So the “black bandaged night” of Dylan Thomas’ Milk-wood surrounds me, an old scratchy live BBC recording from the Welsh bard himself downloaded from iTunes. “Mr. Waldo, a cat doctor…a slice of cold bread pudding under the pillow” makes me laugh. That is good because listening to the beautiful, mournful Blue grass of the bonnie lass, Rhonda Vincent, moved me to tears with her “Missouri Moon” and “The Water is Wide.” I had already teared up at the Christmas music. Now I sniffle at the sweet mandolin and perfectly tuned, warm toned American songs of Rhonda Vincent. So I am most thankful to move my attention to Dylan Thomas. He awakens me from melancholia with his story of funny families of Richards, Pews, Williams, Morgans, and Jenkins in Swansea and Mumbles Road. I do enjoy his lilting description of the cobbled-street, coal-stained, sea-salted Welsh villages with their rows of houses and chimneys and and colorful characters like Reverend Eli Jenkins and his white hair, opening the door of his manse to the morning, looking up “at the eternal hill.” I listen. As the day marches on in Milkwood, I pause to read Niall Ferguson. I read his Introduction to War of the World, a history of the bloody Twentieth Century. It is too much. For now it is too much. I return to Dylan Thomas. Better. The recording had kept going. It is now twenty minutes into the recording but only early morning in Milkwood and Dylan Thomas has his audience, and me, now listening in to Mr. Pew the schoolmaster taking tea to Mrs. Pew with darting sarcasm. Dylan Thomas sketches the people and places like a poor French impressionistic painter; creating with thick and dancing, alliterative lines, bright and distinctive, murky and mingled, all designed to mesmerize me into buying it. I do. “Kettles and cats purr in the kitchens” he says, as the day marches on. The characters are many and familiar, as if I had been raised myself in Mumbles or on the Gower and know them all. Ah, I do love to hear Dylan Thomas read aloud. How unintelligible it would be to only read Dylan Thomas without voice! Life Under Milkwood moves onward as my eyelids droop. And I will listen to a little more and save the rest of Milkwood’s day for tomorrow night.
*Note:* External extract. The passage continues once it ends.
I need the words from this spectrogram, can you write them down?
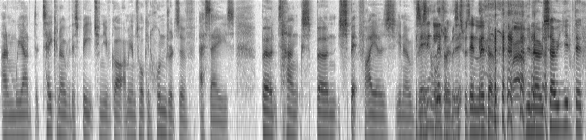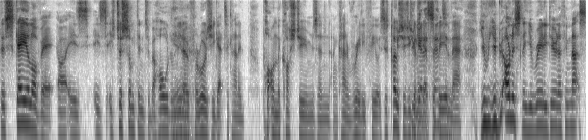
and we had taken over this beach, and you've got, I mean, I'm talking hundreds of essays. Burnt tanks, burnt Spitfires, you know. This is in Lytham, This it? was in Lytham. You know, so you, the the scale of it uh, is is is just something to behold. And you know, for us, you get to kind of put on the costumes and, and kind of really feel it's as close as you're you going to get get, to being there. You you honestly, you really do, and I think that's.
Then, DV, I will return to the village and to the shops and the chapels and the eternal hills and fish freezing Mumbles Bay and the old women gathering cockles while the tide is out and the cats perched on white-washed fences and the bells of the chapel and the dramatic preachers walking like prophets of doom and the “children’s voices crying out” as they play under the stern schoolmaster in the spring. Maidens milking goats and the cock crows, the morning as busy as bees, and horse shoes clocking, sheep coughing, and “all the spring” and “clocks strike” as the women are “scratching and babbling” in the village shop where everything is sold. Morning is moving on beneath the “the young sun.” But I am dropping off Under Milkwood.

It has been a desolate place and recovery is underway thank the Lord. Goodnight to Dylan Thomas and Rhonda Vincent and Niall Ferguson, though you, of all, have darkened my happy desolation.
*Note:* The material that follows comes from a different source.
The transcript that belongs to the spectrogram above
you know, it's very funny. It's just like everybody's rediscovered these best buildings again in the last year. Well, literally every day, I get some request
I shall pray and the weight of a day shall be cast down like my old, cotton robe removed before bedtime and “the eternal night.”

Tomorrow, if the Lord allows, will hold more for me to do than I can ever do and the tasks will pour over to another day; but not before I return to “black Bible night” of Dylan Thomas’ Milkwood and the heart-helping mountain music of Rhonda Vincent. But no Niall Ferguson. He is not desolate enough to heal the soul. He is too close to the real places. I need a soul’s mountain air. So I will read St. Mark and listen to the primrose grow at Bethesda churchyard in the spring in Mumbles through the scratching noises of a day that has long gone but yet still here somehow.

I listen to “Just as I Am” from Rhonda Vincent, and turn off the light. The desolation is complete for the night on this third day of chaplain duty.

Good night, Lord.